The Passing of Giants
IK Gujral and KC Pant belonged to the rare breed of politicians who put the nation before their careers, remembers
THE EVIL that men do lives after them; the good is oft interred with their bones.” Today, as our lives get steadily more enmeshed in a never-ending present, Shakespeare’s aphorism has become even more important to remember. Two people to whom India owes a great deal passed away in the second fortnight of November. They were Krishna Chandra Pant, fondly known by his friends and admirers as ‘Raja’, and Inder Kumar Gujral, who felt most comfortable when people simply addressed him by his first name, Inder. Inder was 92, and had been fading slowly. Raja was 81 and at the peak of his mental powers when, on the morning of 15 November, he sat down in his favourite chair, drank his morning tea, and simply went to sleep.

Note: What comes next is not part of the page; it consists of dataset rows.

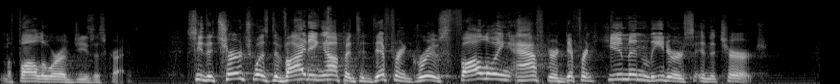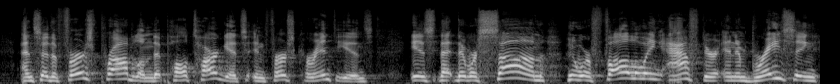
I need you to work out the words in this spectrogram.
I'm a follower of Jesus Christ. See, the church was dividing up into different groups, following after different human leaders in the church. And so the first problem that Paul targets in 1 Corinthians is that there were some who were following after and embracing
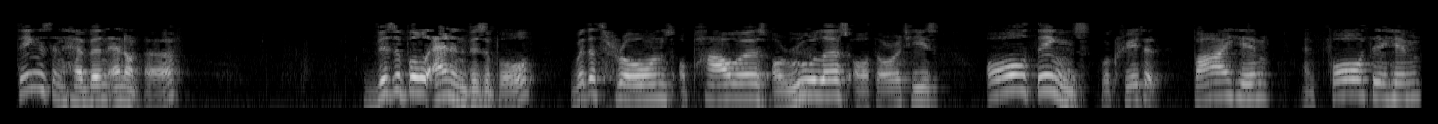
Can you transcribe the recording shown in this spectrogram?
things in heaven and on earth, visible and invisible, whether thrones or powers or rulers or authorities, all things were created by him and for him.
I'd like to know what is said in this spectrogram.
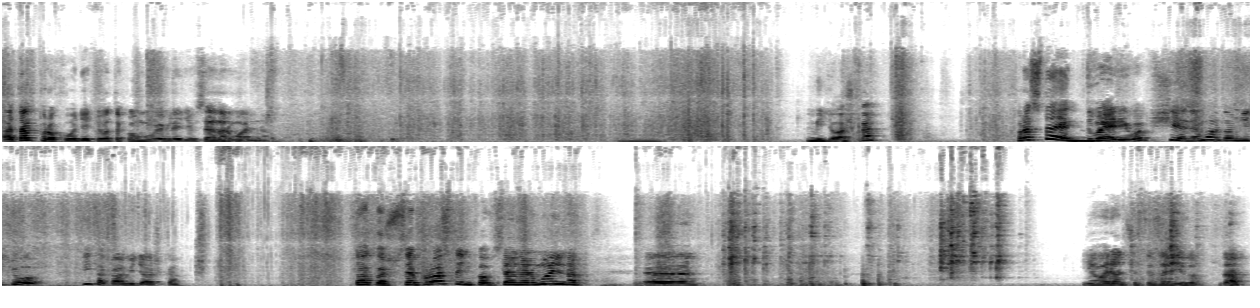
А так проходять в такому вигляді, все нормально. Мідяшка. Проста як двері, взагалі нема там нічого. І така мідяшка. Також все простенько, все нормально. Е... Є варіант, що це залізо, так?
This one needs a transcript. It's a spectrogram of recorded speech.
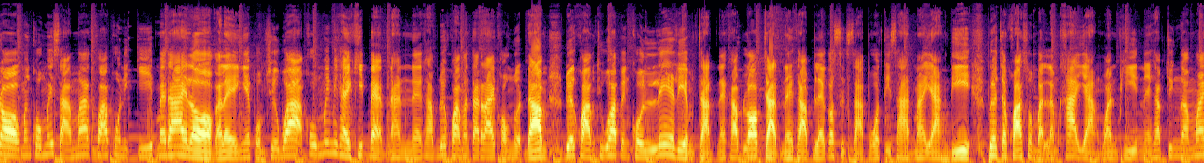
หรอก มันคงไม่สามารถคว้าโพนิกีฟมาได้หรอกอะไรอย่างเงี้ยผมเชื่อว่าคงไม่มีใครคิดแบบนั้นนะครับด้วยความอันตรายของหนวดดำด้วยความที่ว่าเป็นคนเล่ห์เหลี่ยมจัดนะครับรอบจัดนะครับแล้วก็ศึกษาประวัติศาสตร์มาอย่างดี เพื่อจะคว้าสมบัติล้ำค่าอย่างวันพีชนะครับจึงนำให้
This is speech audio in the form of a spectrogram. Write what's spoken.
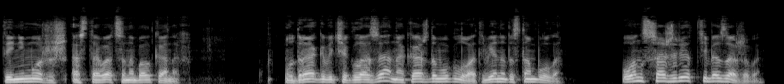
«Ты не можешь оставаться на Балканах. У Драговича глаза на каждом углу, от Вены до Стамбула. Он сожрет тебя заживо.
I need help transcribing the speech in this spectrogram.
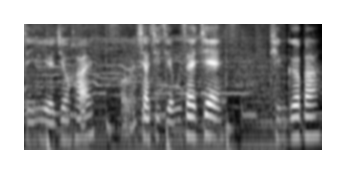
随音乐就嗨。我们下期节目再见，听歌吧。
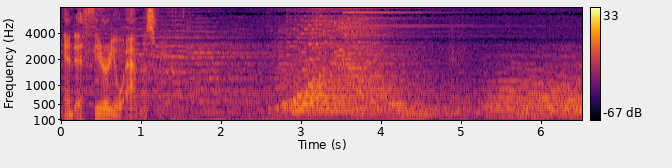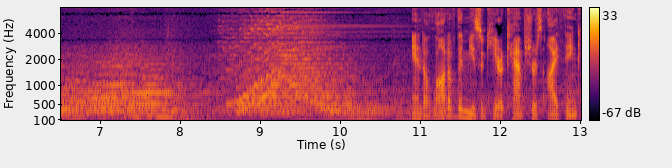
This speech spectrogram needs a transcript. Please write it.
and ethereal atmosphere. And a lot of the music here captures, I think,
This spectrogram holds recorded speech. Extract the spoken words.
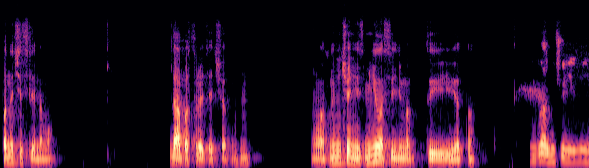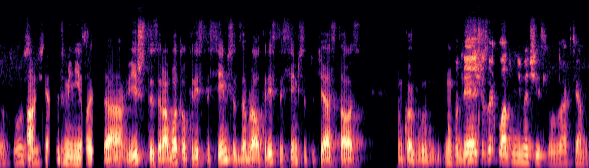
по начисленному. Да, построить отчет. Угу. Вот, ну ничего не изменилось, видимо, ты это... Ну как ничего не изменилось? Вон а, нет, изменилось, да. Видишь, ты заработал 370, забрал 370, у тебя осталось, ну как бы... Ну, вот я бы... еще зарплату не начислил за октябрь.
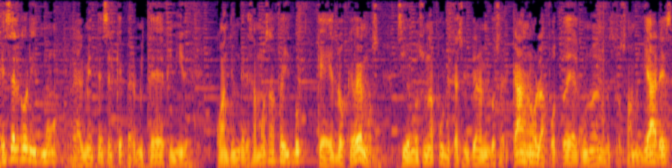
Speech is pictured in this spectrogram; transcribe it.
Ese algoritmo realmente es el que permite definir cuando ingresamos a Facebook qué es lo que vemos. Si vemos una publicación de un amigo cercano, la foto de alguno de nuestros familiares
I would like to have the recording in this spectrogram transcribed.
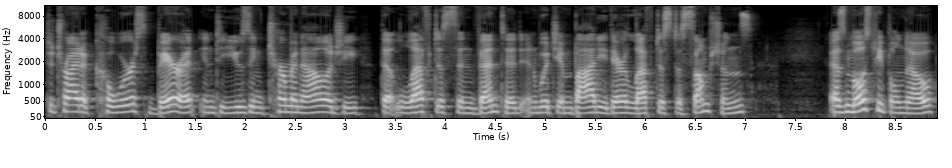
to try to coerce Barrett into using terminology that leftists invented and which embody their leftist assumptions. As most people know,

Death is an occasion for mourning. But it is also a time for remembering the life that has been lived. Both these fine men have left us a lot to remember. And a lot to celebrate. Gujral was India’s prime minister for only eight months, but in that short period, he left an indelible stamp on our foreign policy. Today, the world remembers him mainly as the creator of the Gujral Doctrine. Mark Tully summed it up in The Guardian as follows: “At its heart was the highly significant recognition that India must treat its neighbours more generously, and in particular, no longer insist on reciprocal measures.” That, of course, was the core of the doctrine, and Gujral applied it within weeks of becoming prime minister to settle the thorny issue of how to share the Ganga waters impounded by the Farakka barrage with Bangladesh. He did this in a manner that recognised not only Bangladesh’s legal rights as the lower riparian State, but also its far greater need for these waters.
In doing so, he not so much set a precedent — for that